The unprecedented growth in the science and tech industry, paired with increased adoption of U.S.-based manufacturing and e-commerce distribution models are converging to reshape industrial real estate development. This acceleration of demand has created fierce competition for a new type of industrial workforce, making employee attraction and retention a top strategic priority. With shifts in the nature of work, the workforce, and the workplace, employees now expect employers to consider and support their well-being in the workplace and beyond. And while technological advances are the key drivers and differentiators for many organizations, human-centered interaction remains the heart and soul of an organization. As a result, occupant health and wellness are becoming increasingly important for industrial developers and organizations to consider.
Pivoting to a wellness-based approach to industrial development, however, requires research-backed design interventions in the built environment and workplace policies. To do so, the NAIOP Research Foundation commissioned KSS and building consultants BranchPattern to develop a report offering design recommendations that improve occupant well-being in the industrial workplace.
We conducted secondary research, observed conditions in existing distribution centers, and interviewed occupants to collect information on key wellness concerns. We drew from these findings to design a prototype distribution center with elements and features that contribute to a healthier and safer work environment, and whose recommendations can be applied across industrial typologies.

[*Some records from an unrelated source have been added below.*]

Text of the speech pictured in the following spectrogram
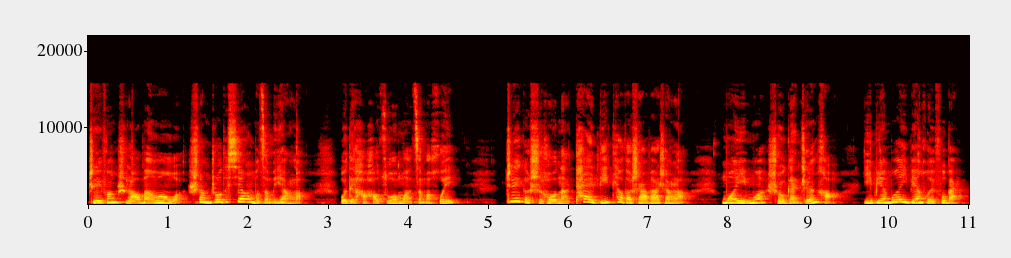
这封是老板问我上周的项目怎么样了，我得好好琢磨怎么回。这个时候呢，泰迪跳到沙发上了，摸一摸，手感真好。一边摸一边回复吧。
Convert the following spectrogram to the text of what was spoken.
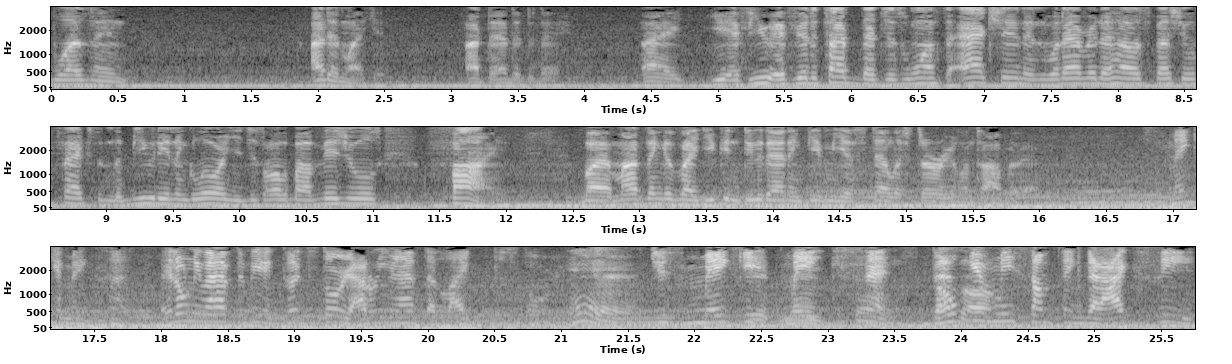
wasn't. I didn't like it. At the end of the day, like if you if you're the type that just wants the action and whatever the hell special effects and the beauty and the glory, and you're just all about visuals, fine. But my thing is like you can do that and give me a stellar story on top of that. Just make it make sense. It don't even have to be a good story. I don't even have to like the story. Yeah. Just make it, It make sense. sense. Don't give all. me something that I see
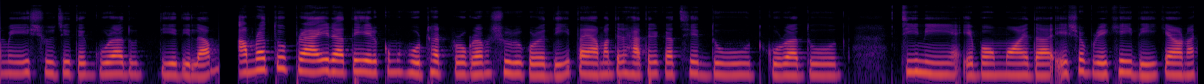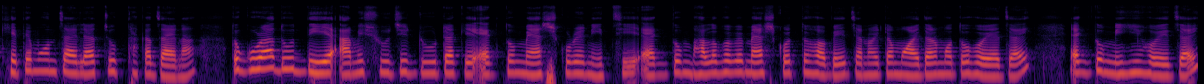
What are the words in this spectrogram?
আমি এই সুজিতে গুঁড়া দুধ দিয়ে দিলাম। আমরা তো প্রায় রাতে এরকম হুটহাট প্রোগ্রাম শুরু করে দিই। তাই আমাদের হাতের কাছে দুধ, গুঁড়া দুধ চিনি এবং ময়দা এসব রেখেই দিই, কেননা খেতে মন চাইলে আর চুপ থাকা যায় না। তো গুঁড়া দুধ দিয়ে আমি সুজির ডুটাকে একদম ম্যাশ করে নিচ্ছি। একদম ভালোভাবে ম্যাশ করতে হবে যেন এটা ময়দার মতো হয়ে যায়, একদম মিহি হয়ে যায়।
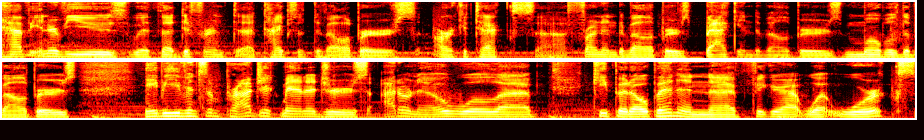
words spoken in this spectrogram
have interviews with uh, different uh, types of developers architects, uh, front end developers, back end developers, mobile developers, maybe even some project managers. I don't know. We'll uh, keep it open and figure out what works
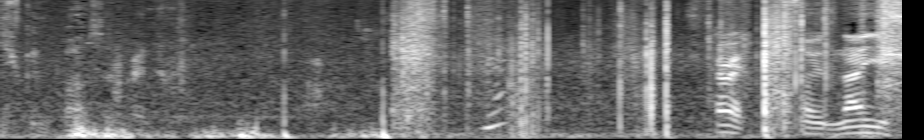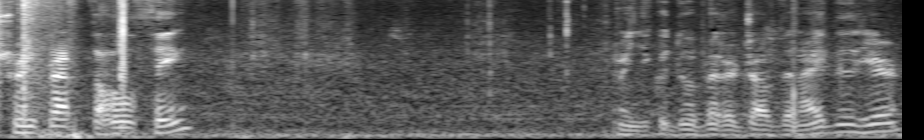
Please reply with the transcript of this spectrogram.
You can pause it right now. Mm-hmm. All right so now you shrink wrap the whole thing. I mean you could do a better job than I did here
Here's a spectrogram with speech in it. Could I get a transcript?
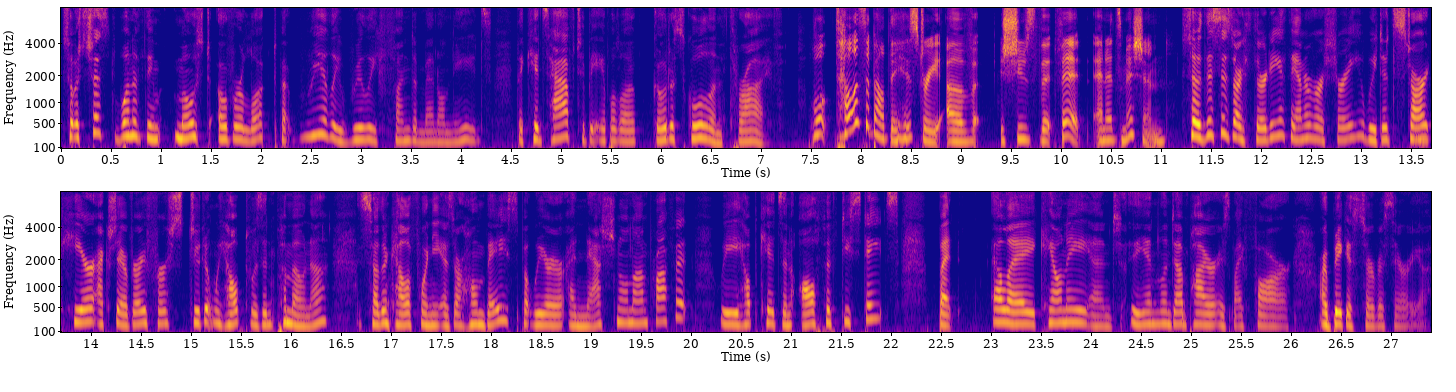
So it's just one of the most overlooked but really really fundamental needs that kids have to be able to go to school and thrive. Well, tell us about the history of Shoes That Fit and its mission. So, this is our 30th anniversary. We did start here. Actually, our very first student we helped was in Pomona. Southern California is our home base, but we are a national nonprofit. We help kids in all 50 states, but LA County and the Inland Empire is by far our biggest service area.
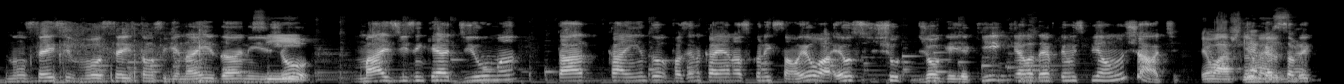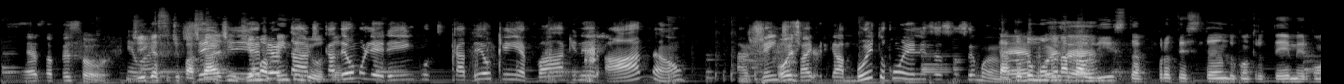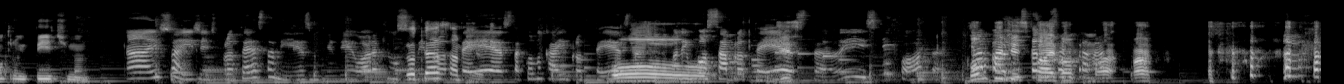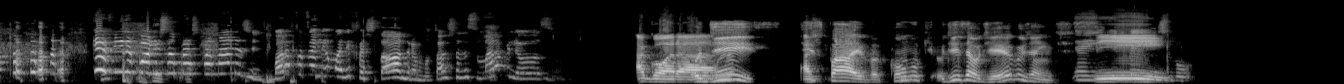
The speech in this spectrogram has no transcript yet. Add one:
não sei se vocês estão seguindo aí, Dani Sim. e Ju, mas dizem que a Dilma tá caindo, fazendo cair a nossa conexão. Eu, eu joguei aqui que ela deve ter um espião no chat. Eu acho E eu quero saber quem é essa pessoa. Diga-se de passagem, Gente, Dilma é verdade. Pentelhuda. Cadê o mulherengo? Cadê o quem é Wagner? Ah, não. A gente Hoje- vai brigar muito com eles essa semana. Tá É, todo mundo pois na é. Paulista protestando contra o Temer, contra o impeachment. Ah, isso aí, gente. Protesta mesmo, entendeu? A hora que um Protesta subir protesta, quando cair protesta, Ô, quando empossar protesta. Isso que importa. Como a que pra nada. ma- ma- A Paulista não presta pra nada, gente. Bora fazer ali um manifestódromo. Tô achando isso maravilhoso. Agora. O Diz, a- Diz Paiva, como que... O Diz é o Diego, gente? É, Sim. beisebol.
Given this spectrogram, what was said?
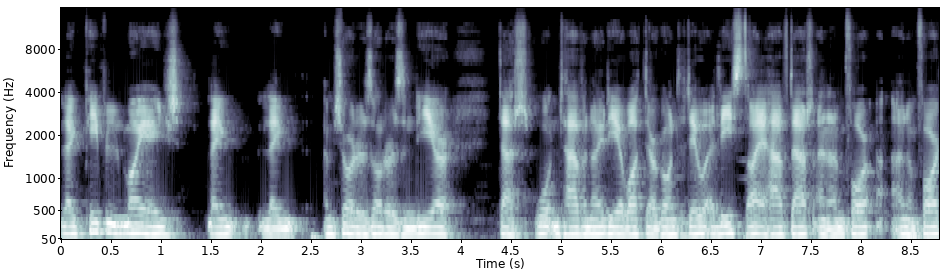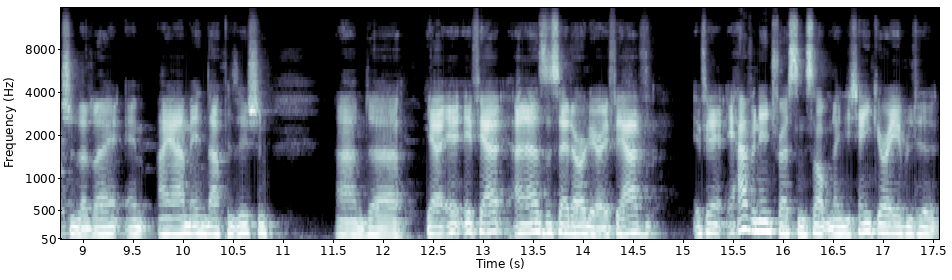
like people my age, like like I'm sure there's others in the year that wouldn't have an idea what they're going to do. At least I have that, and I'm for and I'm fortunate that I am I am in that position. And uh, yeah, if you ha- and as I said earlier, if you have if you have an interest in something and you think you're able to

Employers in the U.S. spend $575 billion per year on costs associated with poor employee health, such as loss of productivity due to absences and chronic health conditions, and injuries that result in worker’s compensation claims; similarly, employee turnover in an increasingly specialized workforce is riskier and more expensive than ever. Workplace policies of course play an important role in reducing accidents and injuries in the industrial workplace and maintaining strong employee rentention, but our research shows that effective, human-centric design can also improve safety and worker well-being. It is imperative we understand how to design for the industrial workforce in a way that can increase employee safety, satisfaction, and retention, impact productivity, and meet environmental, social, and governance (ESG) goals. Several environmental conditions can be addressed through design solutions including noise, isolation, identity, dignity, and community.
Using the framework of WELL and FitWel, two highly regarded healthy building certifications , we can establish the impactful categories and wellness objectives for consideration to promote safety, enhance perceived comfort, reduce body strain, encourage proper nutrition and hydration, enhance air quality, support mental and emotional health, instill a sense of belonging, and improve access to transportation and vital services. These wellness objectives serve as the basis of design and guide alterations to existing buildings as well as new development.